The last class of Day #1, Le Plasir de Decouvrir (the pleasure of discovery), was all about cheese glorious cheese. Now while I have a familial attachment to all things Italiano (and formaggio is no exception), credit must be given where credit is due and regional French cheese is most deserving of praise. So to Gilles Méreau from Maison Vauron and Ray McVinnie, who orchestrated this cheese tasting, well done indeed.
What a line-up. First, the tasting was delivered in courses based on the origin of the milk. Goat was first. This seemed to be a strange concept to many in attendance who expected strong goat flavours. However, after tasting, there was a clear method to the madness.. It is springtime in France. The milk is obtained from goats feeding on tender spring grass.
Translation: for a fresh unripened pyramid sprinkled with ash there is no better timing and the mini pyramides (Jacquin) were divine indeed.
The second was a small crevassed 'cupcake' of cheese 'Le Maître Seguin' and although slightly underripe, melted into a creamy paste that lingered through layers of delicate cream and mild lactic notes. And the last, the highlight of my weekend was a Sainte Maure de Touraine at a decent stage of ripeness. The sublime interior of this green grey raw milk beauty melted luxuriously. The section closest to the rind already oozing and the slightly firmer interior melted without resistance.
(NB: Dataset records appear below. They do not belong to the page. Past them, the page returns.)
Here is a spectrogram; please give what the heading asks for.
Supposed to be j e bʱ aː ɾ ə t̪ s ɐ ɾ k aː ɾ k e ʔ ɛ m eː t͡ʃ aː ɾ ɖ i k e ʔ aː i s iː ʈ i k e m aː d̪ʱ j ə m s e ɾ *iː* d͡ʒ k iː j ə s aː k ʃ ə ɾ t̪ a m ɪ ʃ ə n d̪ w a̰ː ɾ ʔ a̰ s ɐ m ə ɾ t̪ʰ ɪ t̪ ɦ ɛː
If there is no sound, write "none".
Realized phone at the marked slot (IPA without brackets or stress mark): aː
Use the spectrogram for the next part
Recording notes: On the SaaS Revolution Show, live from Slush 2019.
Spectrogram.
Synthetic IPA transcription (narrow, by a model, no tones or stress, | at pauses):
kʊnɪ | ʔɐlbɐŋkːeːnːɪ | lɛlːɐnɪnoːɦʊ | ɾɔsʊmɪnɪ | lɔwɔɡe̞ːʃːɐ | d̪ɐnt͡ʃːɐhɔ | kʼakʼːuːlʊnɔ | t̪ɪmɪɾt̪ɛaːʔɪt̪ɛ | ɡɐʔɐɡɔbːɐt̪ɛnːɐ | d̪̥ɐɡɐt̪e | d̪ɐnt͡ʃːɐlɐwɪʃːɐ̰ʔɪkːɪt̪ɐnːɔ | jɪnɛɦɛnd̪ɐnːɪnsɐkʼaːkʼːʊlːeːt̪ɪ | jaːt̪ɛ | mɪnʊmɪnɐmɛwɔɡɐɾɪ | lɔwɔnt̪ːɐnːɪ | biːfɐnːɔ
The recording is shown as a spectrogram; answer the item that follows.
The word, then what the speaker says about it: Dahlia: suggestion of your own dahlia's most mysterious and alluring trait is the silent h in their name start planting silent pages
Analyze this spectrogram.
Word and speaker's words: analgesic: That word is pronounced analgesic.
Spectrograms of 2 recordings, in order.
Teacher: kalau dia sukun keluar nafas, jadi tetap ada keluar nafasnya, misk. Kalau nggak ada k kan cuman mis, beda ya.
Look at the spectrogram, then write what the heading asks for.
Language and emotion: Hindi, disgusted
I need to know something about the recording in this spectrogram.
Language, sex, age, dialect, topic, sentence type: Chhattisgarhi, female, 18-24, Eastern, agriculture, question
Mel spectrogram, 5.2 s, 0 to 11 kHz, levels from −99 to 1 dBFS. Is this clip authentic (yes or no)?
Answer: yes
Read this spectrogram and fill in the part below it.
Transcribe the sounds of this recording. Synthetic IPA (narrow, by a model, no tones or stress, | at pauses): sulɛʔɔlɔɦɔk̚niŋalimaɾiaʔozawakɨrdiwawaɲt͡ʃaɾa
Served with Sancerre (Henri Bourgeois). Words fail me.
The second course, all cows milk cheeses, included some of my favouites. Chaorce, Langres and Munster, in all their pungent complexity, were paired with the wine of the region, Gewurztraminer (Albert Mann). Now I know, as when I have mentioned this match to a few people before , they always assume the wine to be far too sweet. However, many French varieties finish dry even with all the typical floral and turkish delight, associated sweet aromas wafting out of the glass. With muenster, this wine positively shines! Pungent as typical washed rinds are, I think it is the savoury sticky exterior that complements so well and that sweetish milk, sweet hay thread holding it altogether.
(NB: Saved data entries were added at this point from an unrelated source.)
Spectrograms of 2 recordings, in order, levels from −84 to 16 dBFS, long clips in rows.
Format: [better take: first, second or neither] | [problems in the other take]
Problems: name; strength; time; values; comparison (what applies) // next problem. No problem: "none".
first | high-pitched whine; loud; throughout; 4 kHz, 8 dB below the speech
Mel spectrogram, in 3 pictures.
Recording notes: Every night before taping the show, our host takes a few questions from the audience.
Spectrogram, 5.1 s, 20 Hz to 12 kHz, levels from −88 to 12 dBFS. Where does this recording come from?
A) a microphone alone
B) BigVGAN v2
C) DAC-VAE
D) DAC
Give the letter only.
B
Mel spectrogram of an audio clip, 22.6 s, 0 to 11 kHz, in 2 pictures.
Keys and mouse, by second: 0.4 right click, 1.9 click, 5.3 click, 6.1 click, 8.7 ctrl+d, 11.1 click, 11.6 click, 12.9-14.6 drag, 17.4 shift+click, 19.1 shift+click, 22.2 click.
The last course were spicy blues both made from ewes milk. The Onetik Bleu de Basques Brebis had a mild saltiness and zip that was a solid match when paired with the sticky (Pacherenc-du-Vic-Bilh). This wine, with the 'other' cheese (Roquefort) truly illustrated the affinity blue cheese has with sweet wine. My only sadness came from the sight of crumbly piles of the prince of blue cheeses remaining on tasting plates (and in napkins!). Ok, perhaps it isn't everyone's cuppa but this HUGE spicy blue is adorable even though it enjoys contraband notoriety. Anyone willing to give it a fair go, in spite of the pungent aromas, would have pleasantly discovered a beautiful fullness of flavour, a complex yet clean finish and a real revelation in combination with the wine. A near ethereal experience.
To Gilles and Ray, merci beaucoup!